Dispatches from the 148 by Fred Ryan
Dispatches from the 148 by Fred Ryan
With the floods in retreat, the long cleanup underway, summer soon will be full-force, full of BBQs, kids, a road trip or two . . . and we’ll be in the midst of a federal election. Over a year ago, this scenario (apart from the flood) would have raised only a yawn. The election then seemed a slam-dunk for the governing Liberals, but since then they and the world around them have collided, providing us a very different set of electoral possibilities.
Those changes have included economic and verbal battles with China and the USA (our significant “partners”), and no matter all Canada’s kow-towing (say, over Venezuela and Cuba), our “partners” grew less partner-like, leaving Canada squeezed and our government in the juicer. Popular support is what has been squeezed out.
We may be skeptical about the polls – the digitization of the electorate has made predictions dicey, although still interesting. The once-steamrolling Trudeau Liberals have been left stuck in the roadwork. The Conservatives, led
by a man most Canadians still cannot identify, and fractured by the exit of
Max Bernier, now find themselves leading the polls, slightly.
The Conservatives have played their cards well, keeping Trudeau’s bruises raw. The departure of two cabinet ministers, China’s salvos, Trump’s nooses, Conservative victories in Ontario and Alberta, SNC Lavalin (Chalk River, next up?), subsidies to the billionaire Weston family and to fossil fuel giants, all these added to discarded promises, amount to a staggering burden which must be shouldered by the Liberal incumbents, like our own Mr Amos.
At the same time, Canada’s conservative parties (three, actually) had no promises to fulfil, no agenda to achieve, and few challenges to trip them up, plus they can count on aid by the social-media manipulators south of the border. Mad Max set up no expectations at all with his new Peoples Party, so he has no stumbles to trip him up, no allies to let him down. The third conservative party, the CPC, the rump of the old Progressive Conservative Party that Harper destroyed, has hardly created a splash, but they’re valiantly trying.
All to say, politics have become interesting again, and even more dangerous than anticipated, given what “populism” has brought to the US, Britain, Hungary and Italy, India, and so on. On the upside, the Greens spiked in PEI and now in Newfoundland (and BC’s by-election). The NDP, stabbed by the Leap folks who couldn’t abide a compromise leader like Tom Mulcair, is working hard to … to what? Gain a mention on CBC’s newscasts? The NDP just won three seats in Newfoundland, so there’s promise … or something.

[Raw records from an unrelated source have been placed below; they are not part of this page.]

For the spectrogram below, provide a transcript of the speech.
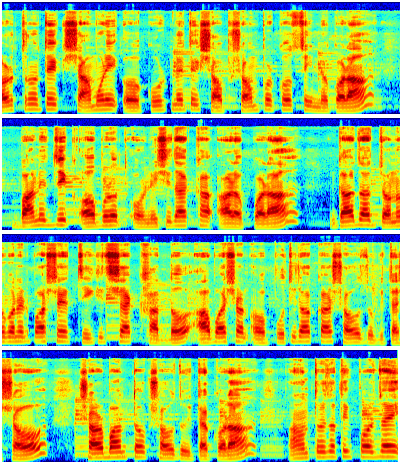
অর্থনৈতিক, সামরিক ও কূটনৈতিক সব সম্পর্ক ছিন্ন করা, বাণিজ্যিক অবরোধ ও নিষেধাজ্ঞা আরোপ করা গাজার জনগণের পাশে চিকিৎসা, খাদ্য, আবাসন ও প্রতিরক্ষা সহযোগিতা সহ সর্বান্তক সহযোগিতা করা, আন্তর্জাতিক পর্যায়ে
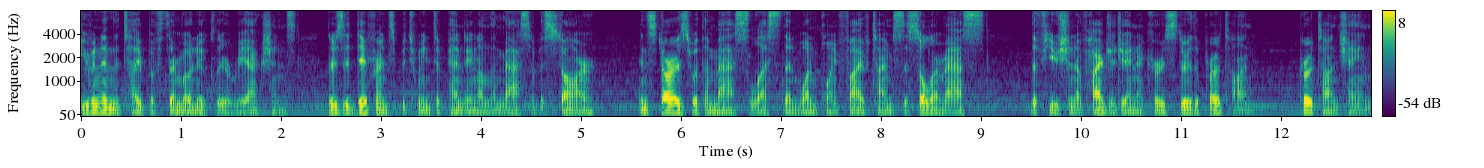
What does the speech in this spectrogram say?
even in the type of thermonuclear reactions, there's a difference between depending on the mass of a star. In stars with a mass less than 1.5 times the solar mass, the fusion of hydrogen occurs through the proton, proton chain,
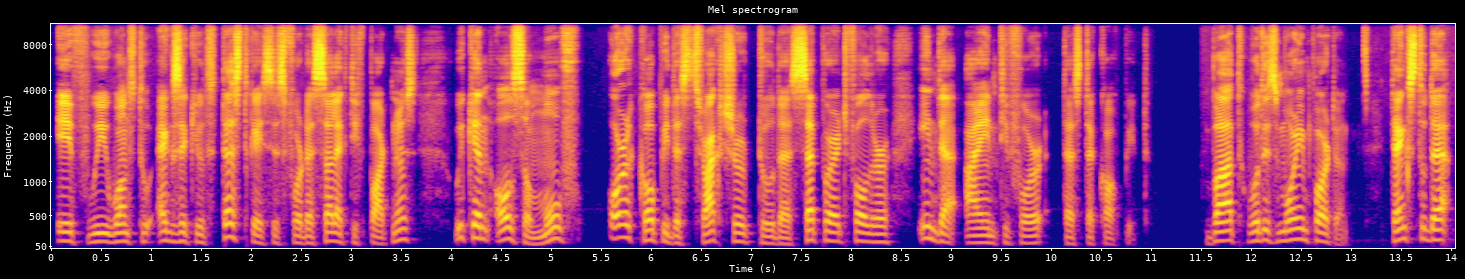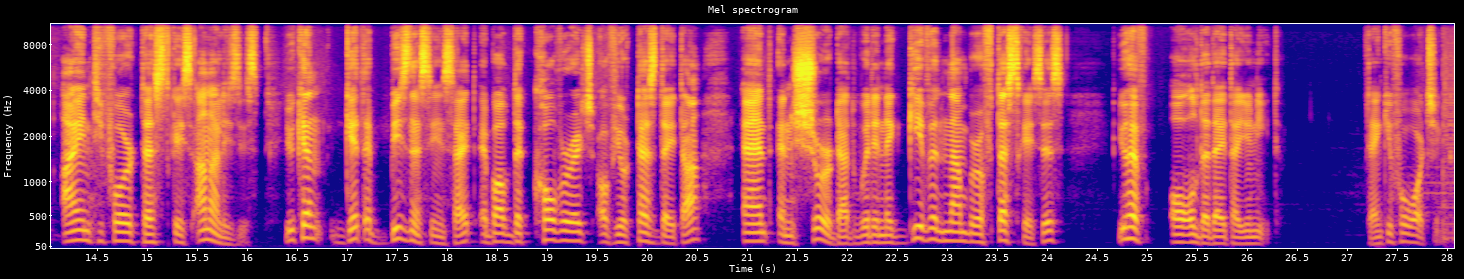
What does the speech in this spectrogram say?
If we want to execute test cases for the selective partners, we can also move or copy the structure to the separate folder in the INT4 tester cockpit. But what is more important, thanks to the INT4 test case analysis, you can get a business insight about the coverage of your test data and ensure that within a given number of test cases, you have all the data you need. Thank you for watching.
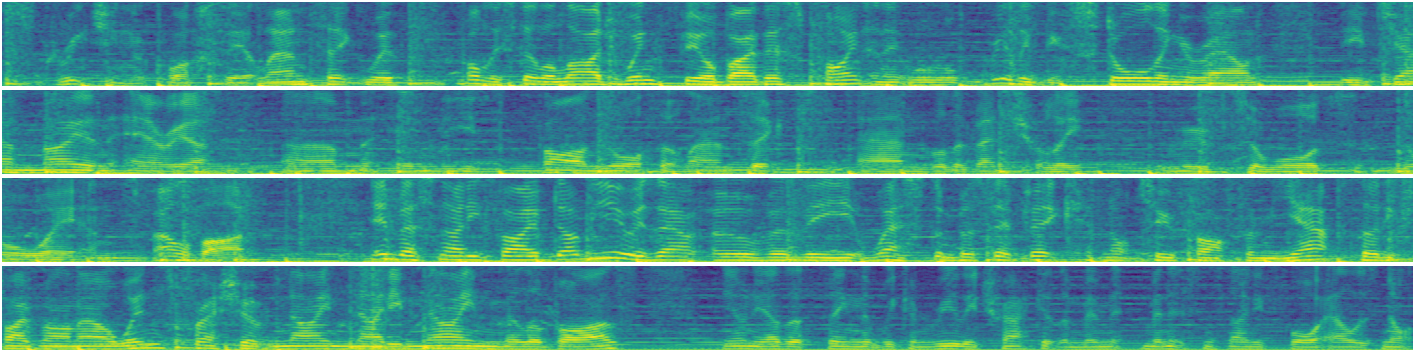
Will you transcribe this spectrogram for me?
screeching across the Atlantic with probably still a large wind field by this point, and it will really be stalling around the Jan Mayen area um, in the far North Atlantic and will eventually move towards Norway and Svalbard. Invest 95W is out over the Western Pacific, not too far from Yap, 35 mile an hour winds, pressure of 999 millibars. The only other thing that we can really track at the minute since 94L is not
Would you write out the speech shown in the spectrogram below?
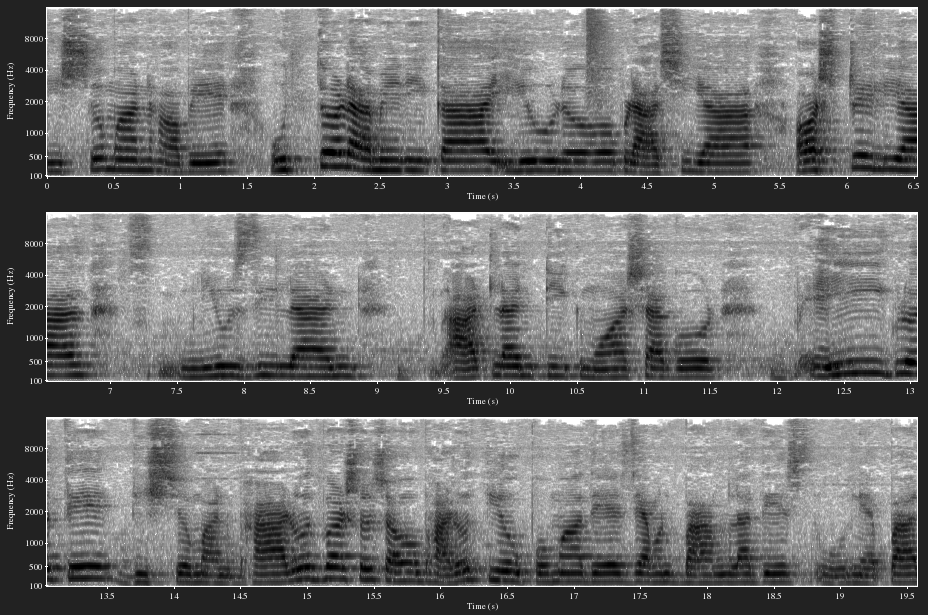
দৃশ্যমান হবে উত্তর America, Europe, Russia, Australia New Zealand Atlantic মহাসাগর এইগুলোতে দৃশ্যমান ভারতবর্ষ সহ ভারতীয় উপমহাদেশ, যেমন বাংলাদেশ ও নেপাল,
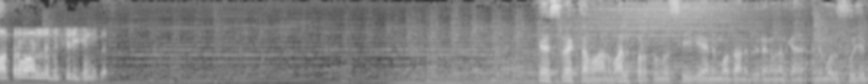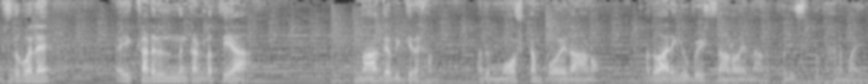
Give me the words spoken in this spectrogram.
മാത്രമാണ് ലഭിച്ചിരിക്കുന്നത്. യെസ് വ്യക്തമാണ്. മലപ്പുറത്ത് നിന്ന് സി വി അനുമോദാണ് വിവരങ്ങൾ നൽകാൻ അനുമോദ് സൂചിപ്പിച്ചതുപോലെ ഈ കടലിൽ നിന്നും കണ്ടെത്തിയ നാഗവിഗ്രഹം അത് മോഷ്ടം പോയതാണോ? അതോ ആരെങ്കിലും ഉപേക്ഷിച്ചതാണോ? എന്നാണ് പോലീസ് പ്രധാനമായും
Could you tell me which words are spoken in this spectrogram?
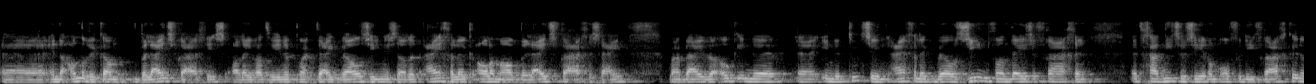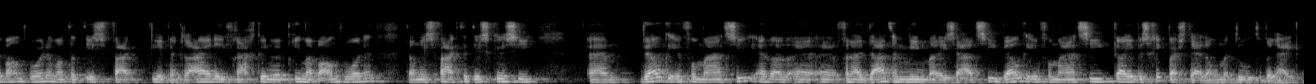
Uh, en de andere kant beleidsvraag is. Alleen wat we in de praktijk wel zien, is dat het eigenlijk allemaal beleidsvragen zijn. Waarbij we ook in de, uh, in de toetsing eigenlijk wel zien van deze vragen. Het gaat niet zozeer om of we die vraag kunnen beantwoorden, want dat is vaak klip en klaar. Die vraag kunnen we prima beantwoorden. Dan is vaak de discussie. Um, welke informatie, uh, vanuit dataminimalisatie, welke informatie kan je beschikbaar stellen om het doel te bereiken?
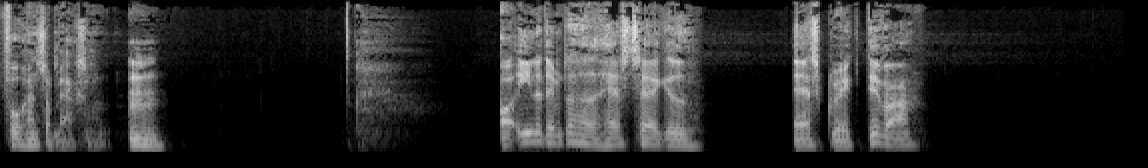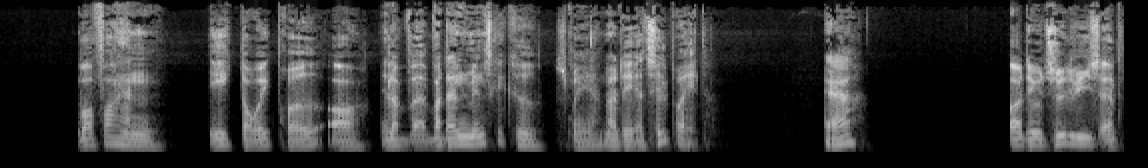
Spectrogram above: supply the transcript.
få hans opmærksomhed. Mm. Og en af dem, der havde hashtagget AskGreg, det var, hvorfor han ikke, dog ikke prøvede, at, eller hvordan menneskekød smager, når det er tilberedt. Ja. Og det er jo tydeligvis, at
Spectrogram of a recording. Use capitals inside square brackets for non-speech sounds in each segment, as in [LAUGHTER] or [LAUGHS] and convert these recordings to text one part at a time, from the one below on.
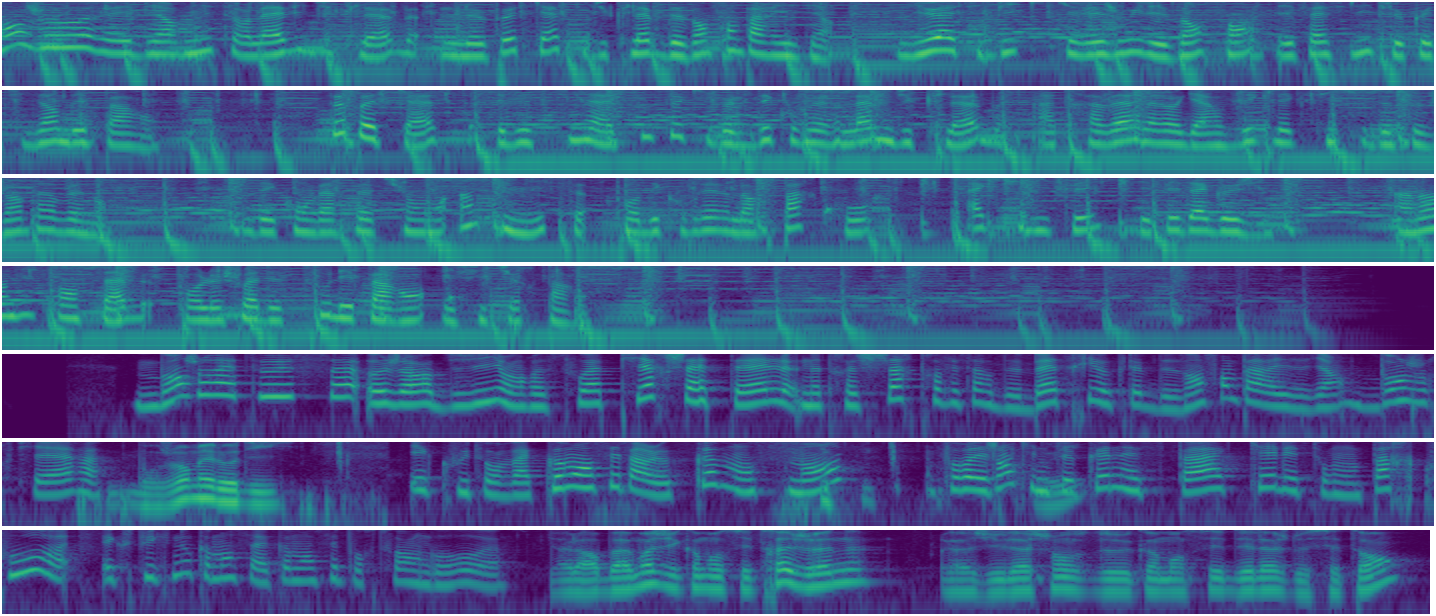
Bonjour et bienvenue sur La vie du club, le podcast du club des enfants parisiens, lieu atypique qui réjouit les enfants et facilite le quotidien des parents. Ce podcast est destiné à tous ceux qui veulent découvrir l'âme du club à travers les regards éclectiques de ses intervenants. Des conversations intimistes pour découvrir leur parcours, activités et pédagogie. Un indispensable pour le choix de tous les parents et futurs parents. Bonjour à tous. Aujourd'hui, on reçoit Pierre Châtel, notre cher professeur de batterie au Club des enfants parisiens. Bonjour Pierre. Bonjour Mélodie. Écoute, on va commencer par le commencement. [LAUGHS] pour les gens qui ne te connaissent pas, quel est ton parcours? Explique-nous comment ça a commencé pour toi en gros. Alors bah moi j'ai commencé très jeune. Euh, j'ai eu la chance de commencer dès l'âge de 7 ans.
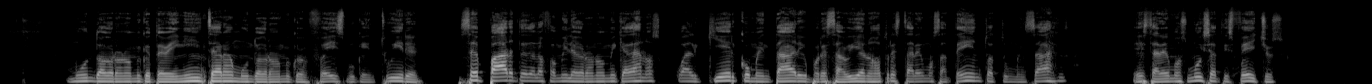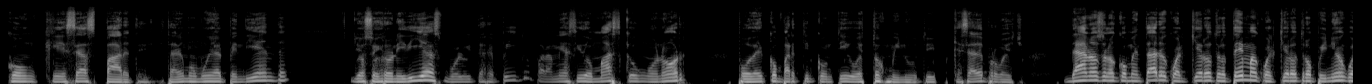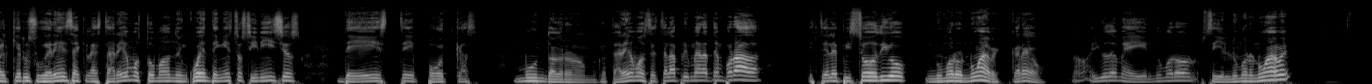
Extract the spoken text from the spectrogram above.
Mundo Agronómico TV en Instagram. Mundo Agronómico en Facebook, en Twitter. Sé parte de la familia agronómica. Déjanos cualquier comentario por esa vía. Nosotros estaremos atentos a tus mensajes. Estaremos muy satisfechos con que seas parte. Estaremos muy al pendiente. Yo soy Ronnie Díaz, vuelvo y te repito, para mí ha sido más que un honor poder compartir contigo estos minutos y que sea de provecho. Danos en los comentarios cualquier otro tema, cualquier otra opinión, cualquier sugerencia que la estaremos tomando en cuenta en estos inicios de este podcast Mundo Agronómico. Estaremos, esta es la primera temporada, este es el episodio número 9, creo. Ayúdeme, el número, sí, el número 9.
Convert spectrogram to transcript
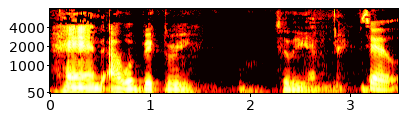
hand our victory to the enemy. So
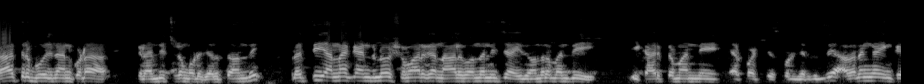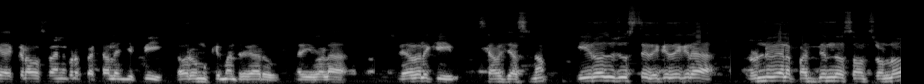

However, we have issues here in the Pontiac. The Liberal incumbent is sure to carry their banner, and the Conservatives have announced a credible
candidate – even the Peoples Party may have a strong and interesting
contender. All good. Democracy requires real candidates, real contests.
So in our riding, why are the NDP and the Greens dead silent? Can they not find strong candidates? Or are they simply playing, rigidly, by the rules and holding back until the campaign becomes official?
While frustrating to their supporters, this silence might lead to a reversal (reversing the myth of Trudeau’s lock on the Canadian imagination). With the electoral landscape pretty well known and the actors already running (in effect), the national polls (we don’t merit our own here) point to a very interesting possibility…
Abacus polls week after week, and reports an unbelievably high support for climate change remediation and mitigation – support for all measures, from individual to corporate contributions. This can only be good for the genuine environmentalists, Greens and the NDP. (The Liberals have their subsidies, tankers and pipelines, nuclear waste, and environmental-review changes to explain first.)
What if Pontiac’s Greens and NDP were to present a united front? Instead of stealing each other’s support, suppose they ran the same candidate? How to do this is for a lawyer to answer, but in politics, it would be close to a
sure bet – assuming the pro-environment polls are accurate and extend into the Pontiac.
So why are these two, of five or six parties running in the Pontiac, still sitting on their hands?